—Paul Van Ness, NetGalley, December 2019
“A great read and a great gift with the holidays upon us. It takes the majestic complications of the universe and presents them in understandable and fascinating terms. It’s the quick and handy guide to our universe. Written in an informative style reminiscent of Bill Bryson. MUST-READ!”
—Event Horizon Radio, November 2019
Rating: 4 out 5 stars
“I found this book to be a wonderful insight on what is going on in science right now. It was a nice read!”
—Stephanie Cassidy, NetGalley, November 2019
Rating: 4 out 5 stars
“For a complete layman. . . this would be the perfect book. It explains the things it goes over quite simply, efficiently and attractively. . . it’s all quite fascinating.”

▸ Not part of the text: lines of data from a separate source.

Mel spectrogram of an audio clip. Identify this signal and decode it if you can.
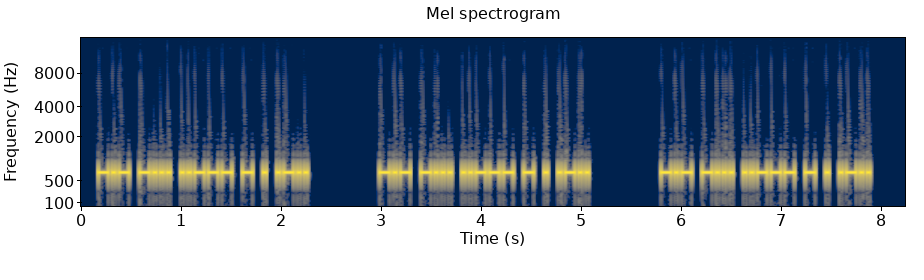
Morse code, heard as a keyed tone, about 34 wpm, 700 Hz. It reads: KB2TEL KB2TEL KB2TEL
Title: USA Call Signs - 6 Characters - Repeated 3x - 35wpm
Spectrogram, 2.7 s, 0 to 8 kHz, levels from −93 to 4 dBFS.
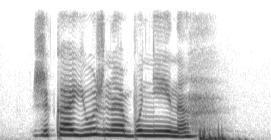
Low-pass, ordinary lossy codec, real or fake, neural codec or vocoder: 7.2 kHz; none; real; none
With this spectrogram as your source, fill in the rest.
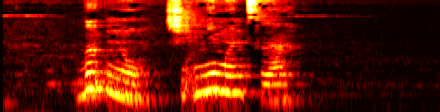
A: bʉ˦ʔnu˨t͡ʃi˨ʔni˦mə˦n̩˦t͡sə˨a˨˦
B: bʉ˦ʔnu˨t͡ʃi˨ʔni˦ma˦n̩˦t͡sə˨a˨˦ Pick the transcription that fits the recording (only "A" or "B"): A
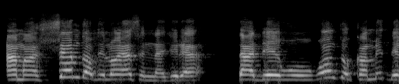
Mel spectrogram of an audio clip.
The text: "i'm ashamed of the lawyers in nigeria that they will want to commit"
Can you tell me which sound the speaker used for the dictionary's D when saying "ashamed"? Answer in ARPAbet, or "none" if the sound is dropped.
D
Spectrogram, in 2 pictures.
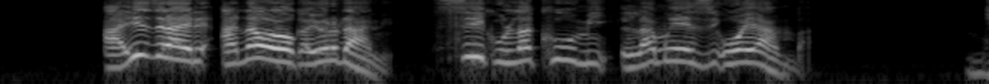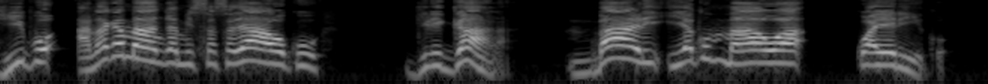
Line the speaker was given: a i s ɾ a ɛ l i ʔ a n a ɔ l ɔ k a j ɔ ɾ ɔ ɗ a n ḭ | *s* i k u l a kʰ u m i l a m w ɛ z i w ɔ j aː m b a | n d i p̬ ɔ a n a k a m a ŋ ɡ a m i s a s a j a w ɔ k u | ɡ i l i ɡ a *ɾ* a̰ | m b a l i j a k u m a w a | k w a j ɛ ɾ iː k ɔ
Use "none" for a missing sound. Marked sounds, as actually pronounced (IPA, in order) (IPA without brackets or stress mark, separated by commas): s, l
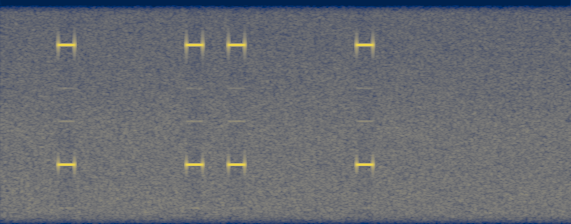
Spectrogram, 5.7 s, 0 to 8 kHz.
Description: Beep code, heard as beeps from a small speaker, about 2150 Hz. 1-2-1. In Phoenix BIOS tables: interval timer failure.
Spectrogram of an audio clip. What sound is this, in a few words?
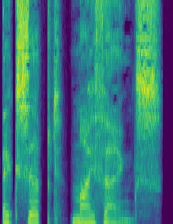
Male Blood Elf Thanks; en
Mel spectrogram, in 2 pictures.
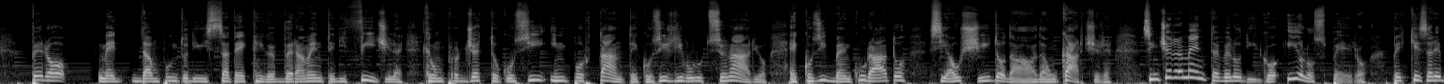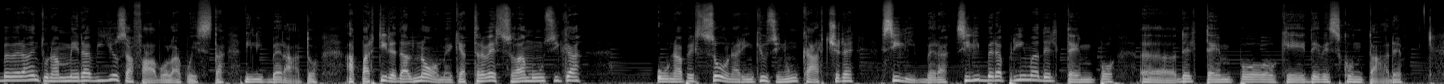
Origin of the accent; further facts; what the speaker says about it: Turin, Piedmont, Italy; Quindi ragazzi, noi siamo di Torino, pensiamoci su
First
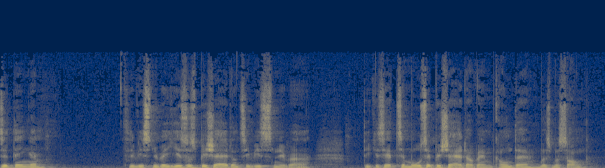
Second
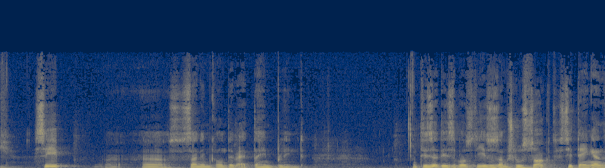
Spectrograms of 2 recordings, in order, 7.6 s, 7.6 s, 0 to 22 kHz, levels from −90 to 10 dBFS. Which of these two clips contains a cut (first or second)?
first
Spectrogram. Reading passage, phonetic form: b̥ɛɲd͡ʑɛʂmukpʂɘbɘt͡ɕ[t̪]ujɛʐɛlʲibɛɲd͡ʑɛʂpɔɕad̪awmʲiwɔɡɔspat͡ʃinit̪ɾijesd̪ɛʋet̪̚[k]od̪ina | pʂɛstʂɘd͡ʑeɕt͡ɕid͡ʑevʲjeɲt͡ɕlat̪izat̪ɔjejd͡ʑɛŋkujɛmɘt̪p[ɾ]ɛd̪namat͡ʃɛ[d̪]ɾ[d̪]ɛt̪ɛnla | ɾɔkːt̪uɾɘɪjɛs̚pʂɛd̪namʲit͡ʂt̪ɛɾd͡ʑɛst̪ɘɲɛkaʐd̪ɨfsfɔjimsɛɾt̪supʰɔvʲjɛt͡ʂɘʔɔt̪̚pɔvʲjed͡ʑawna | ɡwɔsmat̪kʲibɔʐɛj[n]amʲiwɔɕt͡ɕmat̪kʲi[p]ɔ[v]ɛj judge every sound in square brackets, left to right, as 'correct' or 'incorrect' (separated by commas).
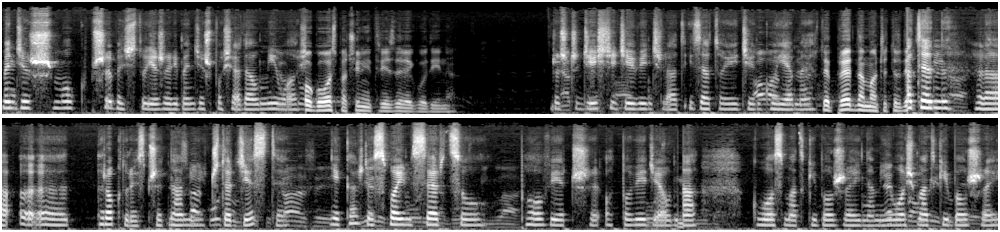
correct, incorrect, correct, incorrect, correct, correct, incorrect, incorrect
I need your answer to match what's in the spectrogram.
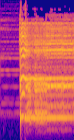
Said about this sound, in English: Oh my! That's fantastic. What is that? That's my bassoon reed.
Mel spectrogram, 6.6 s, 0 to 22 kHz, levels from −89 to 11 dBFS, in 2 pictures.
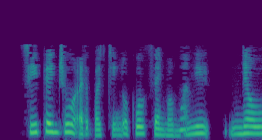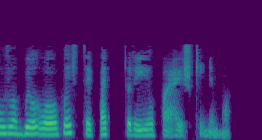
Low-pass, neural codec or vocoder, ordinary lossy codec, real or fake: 7.2 kHz; codec, 16 kHz, 0.5 kbps, FreqCodec, larger model; MP3, 24 kbps; fake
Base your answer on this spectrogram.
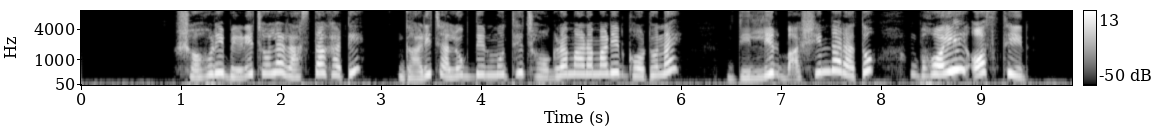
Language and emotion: Bengali, fearful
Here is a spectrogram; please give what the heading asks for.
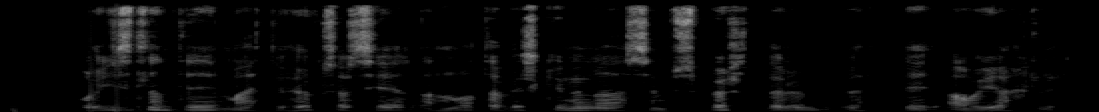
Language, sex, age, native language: Icelandic, male, 40-49, Icelandic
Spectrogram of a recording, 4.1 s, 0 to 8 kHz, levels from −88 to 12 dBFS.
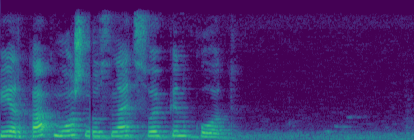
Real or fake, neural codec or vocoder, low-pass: real; none; 7.2 kHz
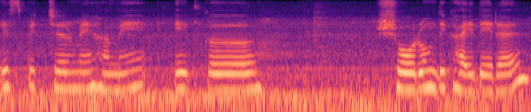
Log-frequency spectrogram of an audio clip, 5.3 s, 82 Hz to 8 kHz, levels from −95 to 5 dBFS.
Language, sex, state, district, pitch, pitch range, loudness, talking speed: Hindi, female, Uttar Pradesh, Varanasi, 200 Hz, 150-210 Hz, -16 LUFS, 125 wpm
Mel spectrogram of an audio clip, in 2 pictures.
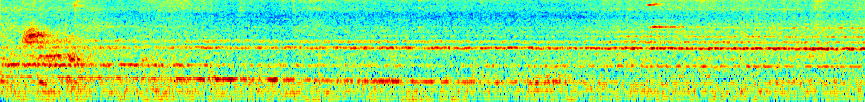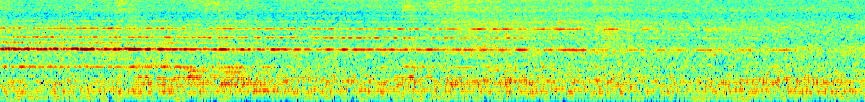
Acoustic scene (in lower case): subway train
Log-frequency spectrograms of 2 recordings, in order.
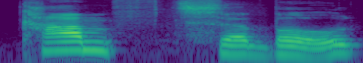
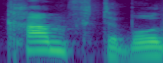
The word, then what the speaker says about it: comfortable: But you don't pronounce it. You just say com. Comfort. Forget about the this this thing. This o r just forget about that. Okay, you say comable.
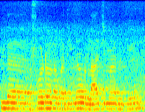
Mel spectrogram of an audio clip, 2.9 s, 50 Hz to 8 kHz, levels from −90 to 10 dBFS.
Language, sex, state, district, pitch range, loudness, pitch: Tamil, male, Tamil Nadu, Namakkal, 140-150 Hz, -15 LUFS, 145 Hz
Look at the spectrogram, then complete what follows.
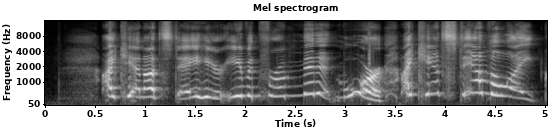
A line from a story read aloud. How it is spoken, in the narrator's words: cried Poverty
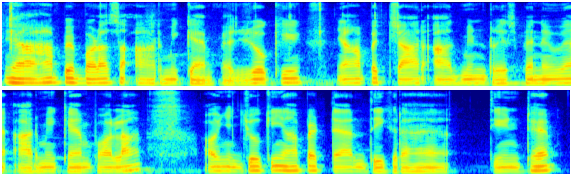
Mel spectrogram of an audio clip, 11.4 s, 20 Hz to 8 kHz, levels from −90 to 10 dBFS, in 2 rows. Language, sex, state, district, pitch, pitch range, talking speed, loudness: Hindi, male, Jharkhand, Garhwa, 95 Hz, 95-105 Hz, 165 wpm, -21 LUFS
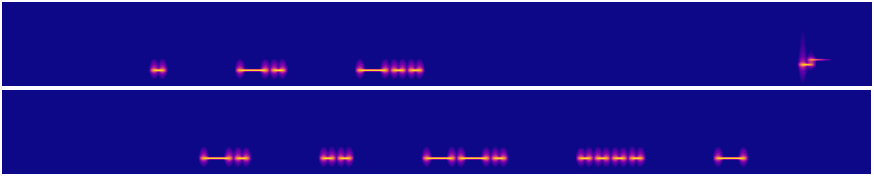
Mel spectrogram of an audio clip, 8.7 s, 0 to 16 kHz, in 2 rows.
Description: Morse code, heard as a keyed tone, about 27 wpm, spaced as for 16 wpm, 690 Hz. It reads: END NIGHT
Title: 3x Character Spacing - Top 300 Words - 28wpm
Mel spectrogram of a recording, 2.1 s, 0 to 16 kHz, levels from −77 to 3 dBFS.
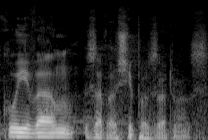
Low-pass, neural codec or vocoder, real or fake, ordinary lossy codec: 14.4 kHz; none; real; AAC, 48 kbps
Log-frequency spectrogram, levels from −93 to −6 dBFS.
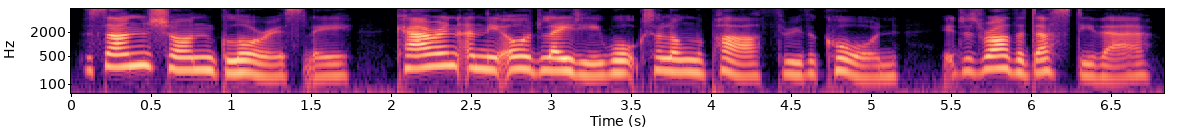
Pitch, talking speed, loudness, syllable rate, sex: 200 Hz, 185 wpm, -20 LUFS, 5.1 syllables/s, female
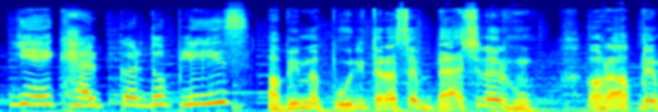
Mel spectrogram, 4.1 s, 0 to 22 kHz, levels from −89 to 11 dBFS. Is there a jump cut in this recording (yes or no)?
yes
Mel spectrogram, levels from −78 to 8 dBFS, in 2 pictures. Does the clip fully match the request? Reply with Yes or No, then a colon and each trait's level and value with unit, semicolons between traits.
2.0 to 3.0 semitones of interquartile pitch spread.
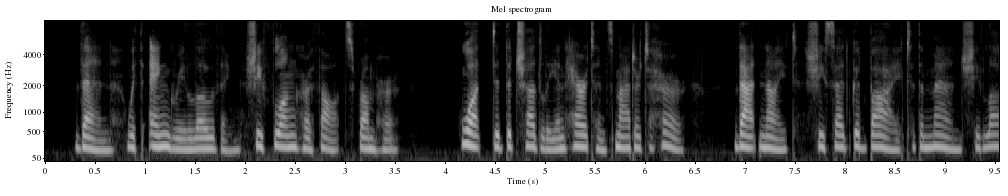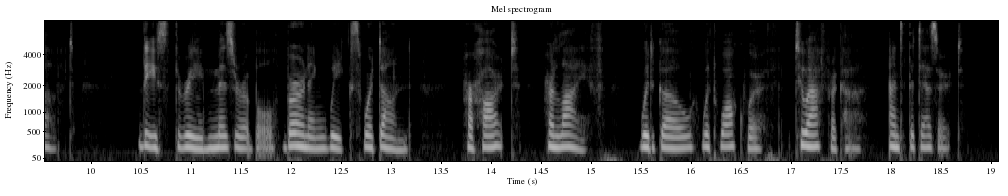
Yes: narrow, 2.6 semitones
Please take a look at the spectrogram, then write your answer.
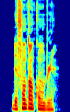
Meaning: from top to bottom, from wall to wall, thoroughly
- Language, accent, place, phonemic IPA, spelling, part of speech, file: French, France, Lyon, /də fɔ̃.t‿ɑ̃ kɔ̃bl/, de fond en comble, adverb, LL-Q150 (fra)-de fond en comble.wav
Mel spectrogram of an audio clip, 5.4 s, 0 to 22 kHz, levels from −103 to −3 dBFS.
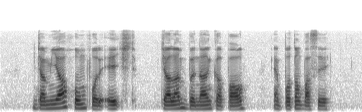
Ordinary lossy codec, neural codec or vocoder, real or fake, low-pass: none; none; real; 7.2 kHz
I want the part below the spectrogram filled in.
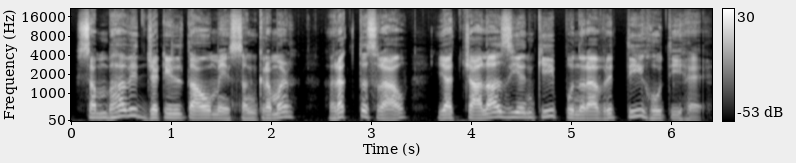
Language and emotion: Hindi, neutral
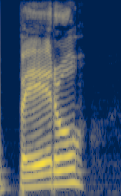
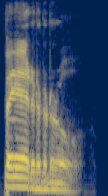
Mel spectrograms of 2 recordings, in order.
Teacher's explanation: We learned the new word, pero. It only has one R, so the roll sound is not as strong and not as long.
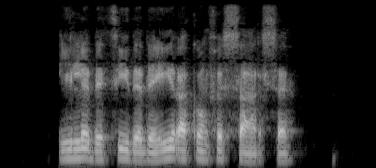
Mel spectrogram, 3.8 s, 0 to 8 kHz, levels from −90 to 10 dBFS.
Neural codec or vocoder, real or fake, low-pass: none; real; 7.2 kHz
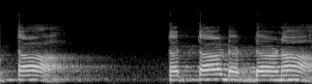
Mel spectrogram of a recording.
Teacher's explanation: మనము ట టట్ట డడ్డాణ పలికేటప్పుడు మన నాలిక ఎక్కడ పైన తాకుతుందో దాన్ని మూర్ధము అంటారు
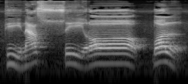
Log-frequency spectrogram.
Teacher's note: Dinas sirotol. Ro to itu langsung didorong karena ro itu tafkhim, ro fathah itu tafkhim. To itu huruf isti'la, artinya langsung moncong.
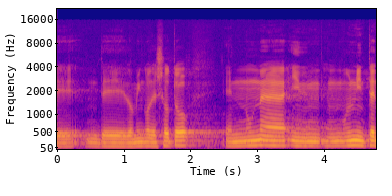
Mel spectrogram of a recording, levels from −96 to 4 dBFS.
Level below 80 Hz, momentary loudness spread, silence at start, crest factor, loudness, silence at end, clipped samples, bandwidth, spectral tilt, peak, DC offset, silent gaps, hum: -62 dBFS; 11 LU; 0 s; 18 dB; -21 LUFS; 0 s; under 0.1%; 15 kHz; -6.5 dB/octave; -4 dBFS; under 0.1%; none; none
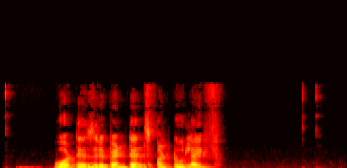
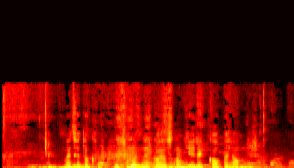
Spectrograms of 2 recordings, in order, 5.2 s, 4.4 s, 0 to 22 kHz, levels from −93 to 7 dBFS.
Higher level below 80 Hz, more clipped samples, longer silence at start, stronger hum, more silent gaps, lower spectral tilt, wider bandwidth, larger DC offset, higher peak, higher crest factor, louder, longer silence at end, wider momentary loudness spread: second, -64 dBFS vs -42 dBFS; neither; first, 0.8 s vs 0.05 s; neither; neither; about the same, -7 dB/octave vs -7 dB/octave; about the same, 11.5 kHz vs 11.5 kHz; neither; second, -10 dBFS vs -2 dBFS; about the same, 20 dB vs 18 dB; second, -26 LUFS vs -21 LUFS; first, 1.95 s vs 0 s; second, 10 LU vs 21 LU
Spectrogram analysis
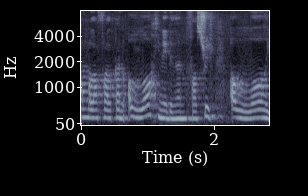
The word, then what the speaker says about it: Allah: Allah ya, bukan O ya, tapi A, menggunakan A.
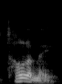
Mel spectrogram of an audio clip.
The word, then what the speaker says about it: Ptolemy: the Greco-Egyptian scientist Claudius Ptolemy. The P is silent, as in a swimming pool.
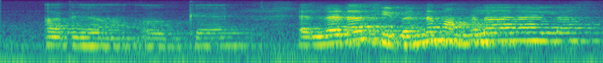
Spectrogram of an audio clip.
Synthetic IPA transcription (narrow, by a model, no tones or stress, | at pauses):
ɐd̪ejaːoːkːeː | elːɐɽɐhibɐndemɐŋːɐɭaːnaːilːɐ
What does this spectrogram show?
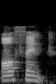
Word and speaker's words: orphan: ஸோ இது ஆஃபன். டி வரக்கூடாது. This is known as ஆஃபன்.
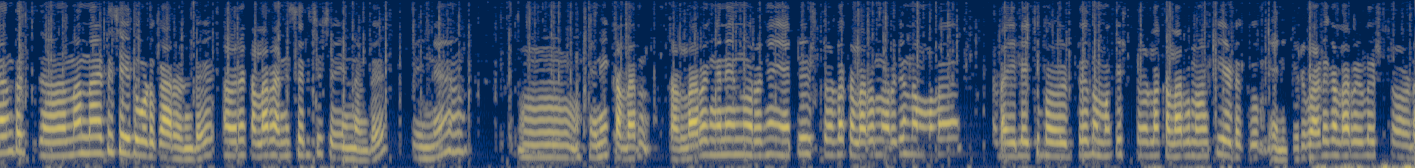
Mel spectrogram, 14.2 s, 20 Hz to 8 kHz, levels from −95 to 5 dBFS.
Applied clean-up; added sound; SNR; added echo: classical method spectral subtraction.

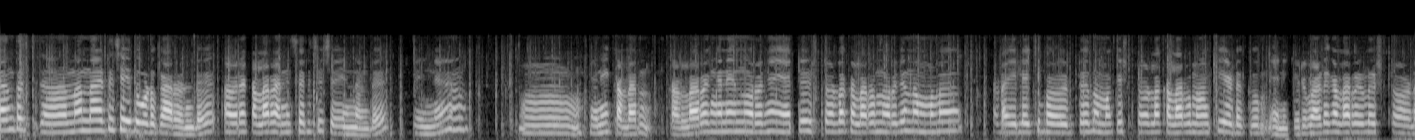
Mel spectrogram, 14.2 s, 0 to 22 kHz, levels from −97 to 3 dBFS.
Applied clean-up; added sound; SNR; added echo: neural mask model RNNoise.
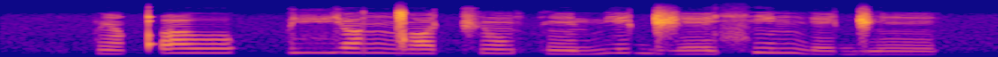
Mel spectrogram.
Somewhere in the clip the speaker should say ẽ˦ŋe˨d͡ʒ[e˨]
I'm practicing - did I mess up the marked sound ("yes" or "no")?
yes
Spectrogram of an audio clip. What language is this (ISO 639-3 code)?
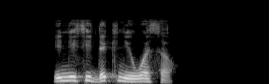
kab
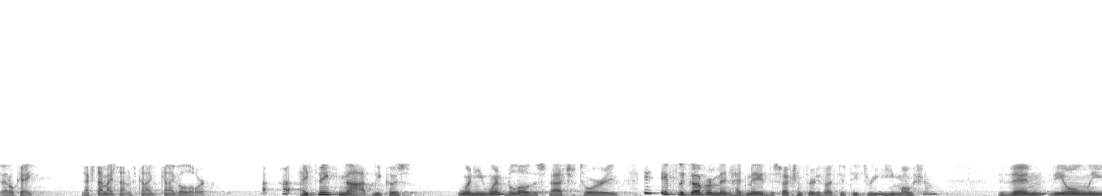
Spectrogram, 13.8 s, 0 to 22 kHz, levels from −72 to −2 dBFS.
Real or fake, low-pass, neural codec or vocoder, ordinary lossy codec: fake; 3.6 kHz; codec, 16 kHz, 8 kbps, FunCodec, trained on LibriTTS, 25 frames a second; MP3, 24 kbps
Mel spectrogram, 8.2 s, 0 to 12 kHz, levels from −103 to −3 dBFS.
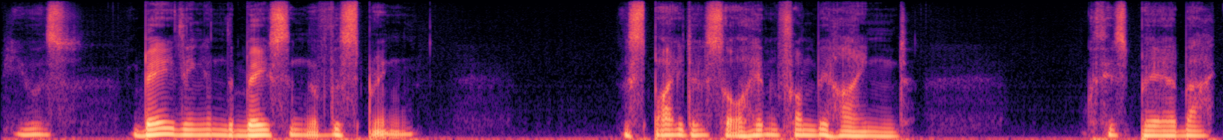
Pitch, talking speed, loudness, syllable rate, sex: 120 Hz, 130 wpm, -19 LUFS, 4.5 syllables/s, male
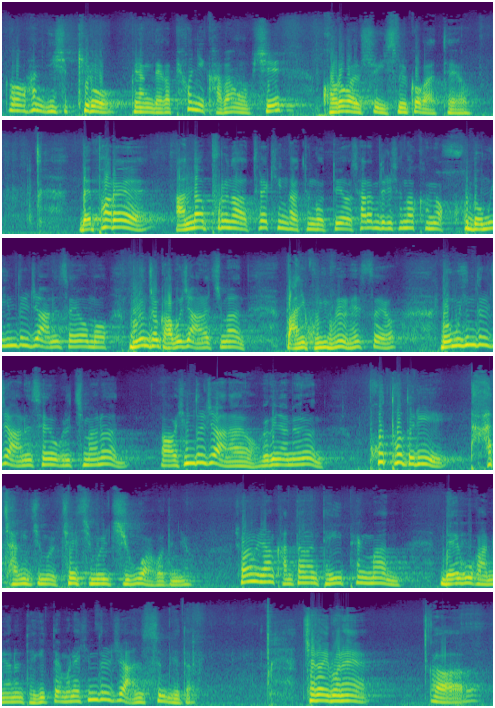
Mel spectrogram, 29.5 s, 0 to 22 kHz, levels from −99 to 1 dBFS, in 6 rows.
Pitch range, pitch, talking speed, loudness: 160-210 Hz, 185 Hz, 315 characters per minute, -11 LUFS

—Evelina (avalinah, AvalinahsBooks), NetGalley, November 2019
“A good, ‘popular science’ introduction to quite a few concepts, including quantum physics, DNA, string theory and black holes. … I have no doubts that a reader wanting the ‘beginner’s version’ of these scientific ideas, before branching into more in-depth reading about them, will find Reflections on a Surprising Universe fairly useful, and easy to approach. … [A] fascinating read, if only for the author’s obvious (and contagious) passion for the subjects covered here. It is also a reminder that there is still so much we don’t know …Conclusion: Consider this a 4 stars if you want to get into physics/astrophysics but have little or no knowledge about it yet, and could do with a good primer in layperson’s terms.”
—Yzabel Ginsberg, NetGalley, March 2020
“Not many authors have the skill and breadth to masterfully explain the mysteries of science, and do so in literate language, but Richard Dieter easily ranks as one of them.”
—Colman McCarthy, former Washington Post columnist
“In clear prose, Richard Dieter lays out a vision of the universe filled with curiosity and wonder. Dieter’s layman vision of the universe brings the majesty of the cosmos down to the level of the everyday in census of the weirdness that surrounds us on all sides. From the smallest particles to the vastest super-structures, this book is a great read for anyone looking up in the sky and wondering what’s out there.”
—John Wenz, former Associate Editor, Astronomy magazine
“This book is like a 2019 version of ‘Powers of Ten’ that takes you 13 billion light years away, then brings you back to the DNA in your hand and leaves you in awe of the beauty and complexity of our universe. Dieter accompanies you on this trip with clear, concise explanations of extraordinary discoveries.”
—Paul Lyons, CEO Zapotec Energy, Inc., Cambridge, MA